The next player is Bretton Sciaroni. He is a 'gatekeeper', he provides advice and counsel to foreign investors seeking to do business in Cambodia. Sciaroni seems to be content of his friendly relationship with a government described by Human Rights Watch's Southeast Asian Director, David Roberts, as a "vaguely communist free-market state with a relatively authoritarian coalition ruling over a superficial democracy." On the one hand, he has brokered deals that are highly detrimental to the public but that benefit government officials and well-connected domestic and foreign insiders. On the other hand, his role also involves orchestrating PR campaign that depict Cambodia as the ideal country to do business in.
You can find the chapter on Sciaroni online as well.
The chapter about Tony Blair (the 'flack' in SIlverstein's book) was particularly staggering. As we know, Blair spends much of his time traveling around the world as a highly paid speaker and senior adviser for governments and corporations. He not only imparts his 'wisdom' onto the privileged audience but he also helps glam up the image of countries with poor human right track records, brushing corruption, political repression, and glaring social inequalities under the carpet.
Blair has been very active, it seems, endorsing internationally the regime and promoting the images of the rulers of Azerbaijan, Kazakhstan, Turkmenistan and other Caspian states. Not even the accusation that the head of a country is 'boiling alive political opponents' will stop him.
Silverstein wrote about Blair in New Republic.
The sixth part of the book explores the activities of lobbyists in Louisiana. This chapter is particularly grim. The author goes as far as to compare the U.S.'s third energy-producing state with "classic Third World states" because of rampant corruption, glaring social inequalities and little spending on social programs.

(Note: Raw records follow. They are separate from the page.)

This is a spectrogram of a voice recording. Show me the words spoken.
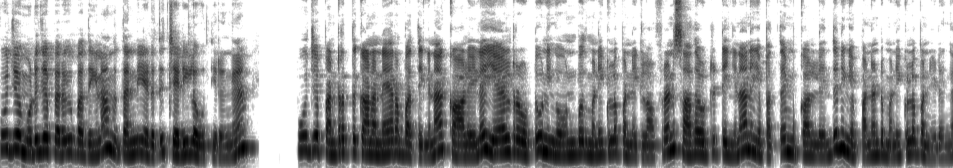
பூஜை முடிஞ்ச பிறகு பார்த்திங்கன்னா அந்த தண்ணி எடுத்து செடியில் ஊற்றிடுங்க பூஜை பண்ணுறதுக்கான நேரம் பார்த்தீங்கன்னா காலையில் ஏழரை விட்டு நீங்கள் ஒன்பது மணிக்குள்ளே பண்ணிக்கலாம். ஃப்ரெண்ட்ஸ் அதை விட்டுட்டிங்கன்னா நீங்கள் பத்தே முக்கால்லேருந்து நீங்கள் பன்னெண்டு மணிக்குள்ளே பண்ணிவிடுங்க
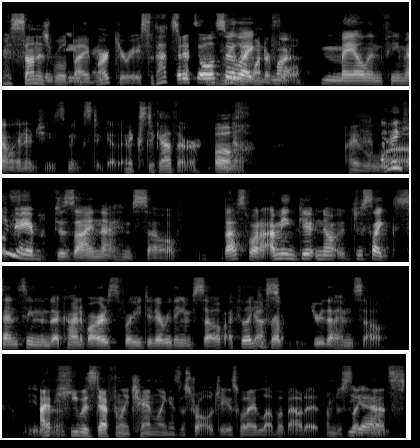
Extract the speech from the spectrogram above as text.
His sun is ruled by. Mercury, so that's But it's also, really like, ma wonderful. male and female energies mixed together, Mixed together. you know I I think he may have designed that himself. That's what I mean, get no, just, like, sensing the kind of artist where he did everything himself, I feel like he probably drew that himself, you I he was definitely channeling his astrology is what I love about it. I'm just like, Yeah. that's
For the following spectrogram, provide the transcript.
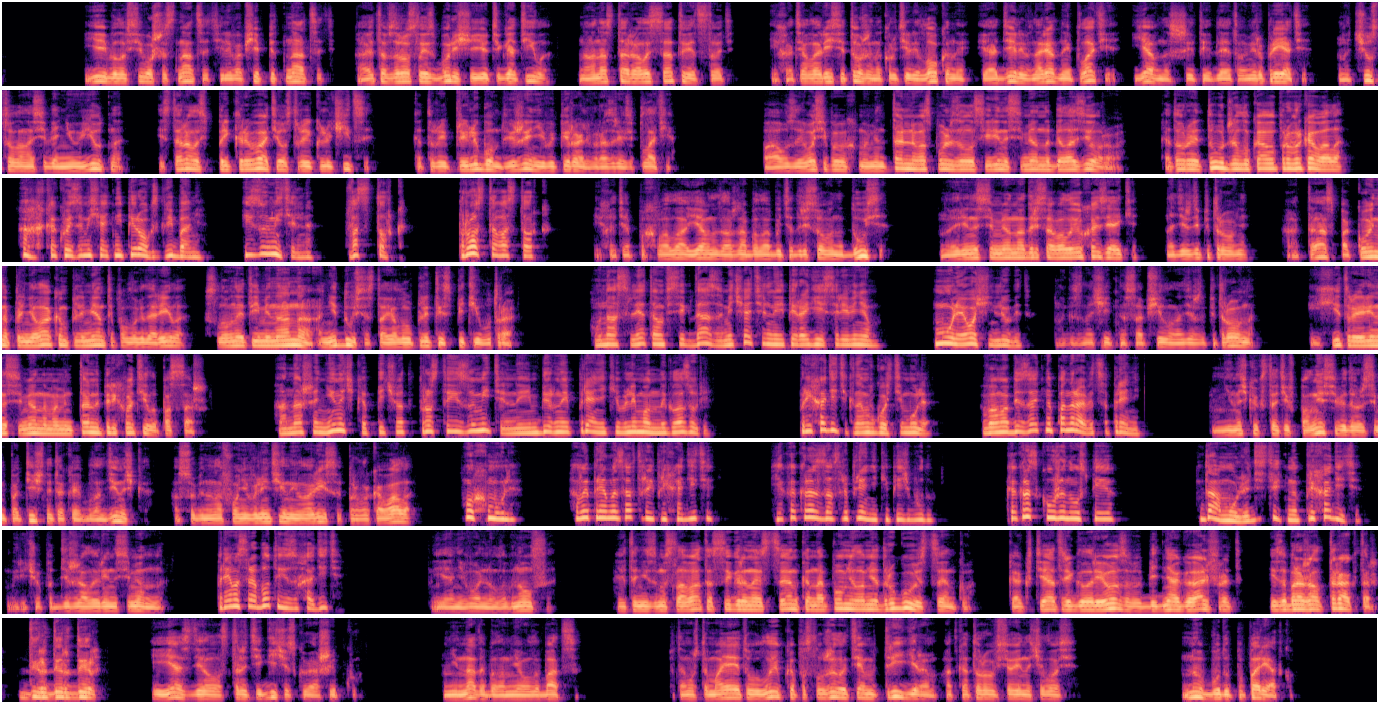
Ей было всего 16 или вообще 15, а это взрослое сборище ее тяготило, но она старалась соответствовать. И хотя Ларисе тоже накрутили локоны и одели в нарядные платья, явно сшитые для этого мероприятия, но чувствовала она себя неуютно и старалась прикрывать острые ключицы, которые при любом движении выпирали в разрезе платья. Паузой Осиповых моментально воспользовалась Ирина Семеновна Белозерова, которая тут же лукаво проворковала. «Ах, какой замечательный пирог с грибами! Изумительно! Восторг! Просто восторг!» И хотя похвала явно должна была быть адресована Дусе, но Ирина Семеновна адресовала ее хозяйке, Надежде Петровне. А та спокойно приняла комплимент и поблагодарила, словно это именно она, а не Дуся стояла у плиты с пяти утра. «У нас летом всегда замечательные пироги с ревенем. Муля очень любит», многозначительно сообщила Надежда Петровна, и хитрая Ирина Семеновна моментально перехватила пассаж. «А наша Ниночка печет просто изумительные имбирные пряники в лимонной глазури. Приходите к нам в гости, Муля. Вам обязательно понравятся пряники». Ниночка, кстати, вполне себе даже симпатичная такая блондиночка, особенно на фоне Валентины и Ларисы, проворковала. «Ох, Муля, а вы прямо завтра и приходите. Я как раз завтра пряники печь буду. Как раз к ужину успею». «Да, Муля, действительно, приходите», — горячо поддержала Ирина Семеновна. «Прямо с работы и заходите». Я невольно улыбнулся. Эта незамысловато сыгранная сценка напомнила мне другую сценку, как в театре Глориозова бедняга Альфред изображал трактор, дыр-дыр-дыр, и я сделал стратегическую ошибку. Не надо было мне улыбаться, потому что моя эта улыбка послужила тем триггером, от которого все и началось. Но буду по порядку.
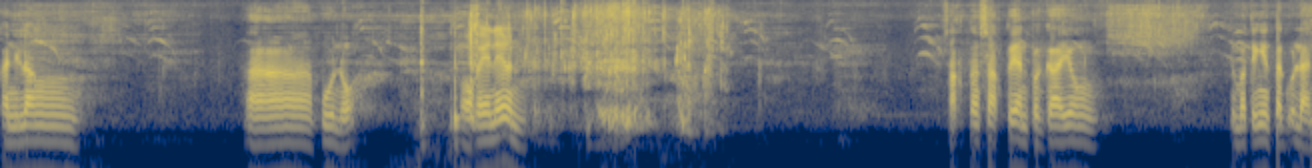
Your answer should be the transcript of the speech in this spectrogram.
kanilang ah, puno. Okay na yun. Sakto-sakto yan pagka yung dumating yung tag-ulan.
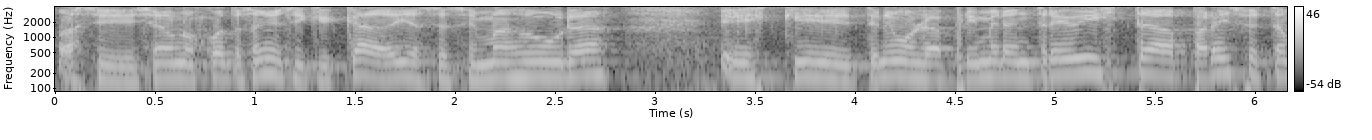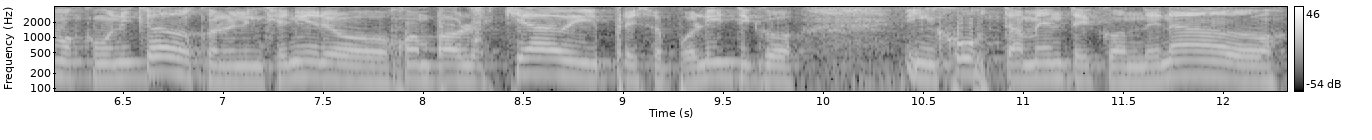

The situation is so bad that the energy industry has often managed to get its own appointed to top positions at the state's two main environmental agencies (the Department of Natural Resources and the Department of Environment Quality.)
Amusingly, Silverstein obtained much of his information because one of the most active lobbyist he interviewed confused him with a journalist of the same who writes also about energy issue, only that the other Ken Silverstein writes for industry-friendly trade publications.
Neil Bush is the icon of the final chapter that looks at con artists and hangers-on attracted by money. They have little talent but it never prevents them from trying. Bush is the son and brother of US presidents. He relentlessly travels in search of deals to strike in the oil industry but most of his efforts often end in failure. Which doesn't really matter as his name shields him from any unpleasant responsibility or complete financial collapse.
I opened the book already aware that the oil business is one without honour nor conscience but, because the book puts a name on some of the most squalid players involved in the energy racket, i closed it with more despair than ever. Suddenly i encountered the stories of individuals who have families and histories. Not just faceless corporations and far away country.
The content of The Secret World of Oil relies on the author's investigative journalism which means that you can't cross check every single fact in the book but have to rely on Silverstein's professionalism. I'm more used to heavily referenced essays but i've no doubt he is a scrupulous and honest journalist.
This is not a book about the oil industry per se, it merely brings the spotlight on a few players who operate in the dark. For a broader (and really engrossing) picture of the field, i'd recommend another Verso book: The Oil Road: Journeys From The Caspian Sea To The City Of London by James Marriott and Mika Minio-Paluello (on amazon USA and UK.)
Gawker has an interview with the reporter.